— Exercise prompt —
Nothing but the lines from the one with "Transcribe the words" down to the one with "Transcript of everything" should be returned, exactly and with both ends included, from the material below.

— Listed entries —
----------

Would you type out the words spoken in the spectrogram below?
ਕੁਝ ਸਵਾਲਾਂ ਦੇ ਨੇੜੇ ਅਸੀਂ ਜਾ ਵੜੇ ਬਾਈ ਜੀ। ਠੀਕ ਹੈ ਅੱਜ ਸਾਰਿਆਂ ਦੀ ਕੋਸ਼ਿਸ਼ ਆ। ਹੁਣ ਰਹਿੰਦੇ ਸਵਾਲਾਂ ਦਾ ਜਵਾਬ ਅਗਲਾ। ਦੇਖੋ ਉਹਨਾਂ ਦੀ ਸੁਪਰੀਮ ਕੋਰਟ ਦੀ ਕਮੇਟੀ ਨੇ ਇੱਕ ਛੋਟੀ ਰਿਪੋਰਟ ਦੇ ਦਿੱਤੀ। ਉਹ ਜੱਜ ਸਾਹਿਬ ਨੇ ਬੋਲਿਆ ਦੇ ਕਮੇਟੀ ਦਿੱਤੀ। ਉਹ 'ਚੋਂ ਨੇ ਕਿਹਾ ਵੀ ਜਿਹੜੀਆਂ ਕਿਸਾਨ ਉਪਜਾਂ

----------

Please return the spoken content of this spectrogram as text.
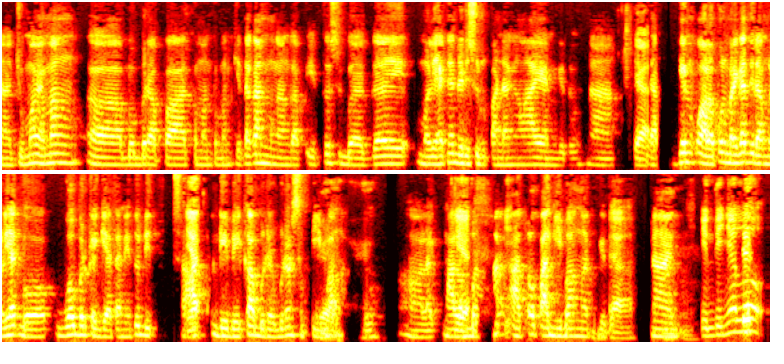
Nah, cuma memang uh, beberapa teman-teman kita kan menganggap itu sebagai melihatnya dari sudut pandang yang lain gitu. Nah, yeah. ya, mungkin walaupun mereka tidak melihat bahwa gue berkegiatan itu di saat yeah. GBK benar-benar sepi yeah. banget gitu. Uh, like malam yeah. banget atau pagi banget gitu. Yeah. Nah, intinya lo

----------

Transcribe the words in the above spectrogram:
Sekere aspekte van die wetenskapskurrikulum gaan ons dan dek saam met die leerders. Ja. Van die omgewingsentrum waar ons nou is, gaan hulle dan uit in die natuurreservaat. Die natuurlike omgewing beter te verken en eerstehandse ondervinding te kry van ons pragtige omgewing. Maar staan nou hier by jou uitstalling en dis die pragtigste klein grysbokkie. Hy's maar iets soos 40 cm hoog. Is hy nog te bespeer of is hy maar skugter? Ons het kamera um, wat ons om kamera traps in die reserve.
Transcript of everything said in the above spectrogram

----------

— Result of the task —
Transcribe the words in the above spectrogram:
Sekere aspekte van die wetenskapskurrikulum gaan ons dan dek saam met die leerders. Ja. Van die omgewingsentrum waar ons nou is, gaan hulle dan uit in die natuurreservaat. Die natuurlike omgewing beter te verken en eerstehandse ondervinding te kry van ons pragtige omgewing. Maar staan nou hier by jou uitstalling en dis die pragtigste klein grysbokkie. Hy's maar iets soos 40 cm hoog. Is hy nog te bespeer of is hy maar skugter? Ons het kamera um, wat ons om kamera traps in die reserve.
Transcript of everything said in the above spectrogram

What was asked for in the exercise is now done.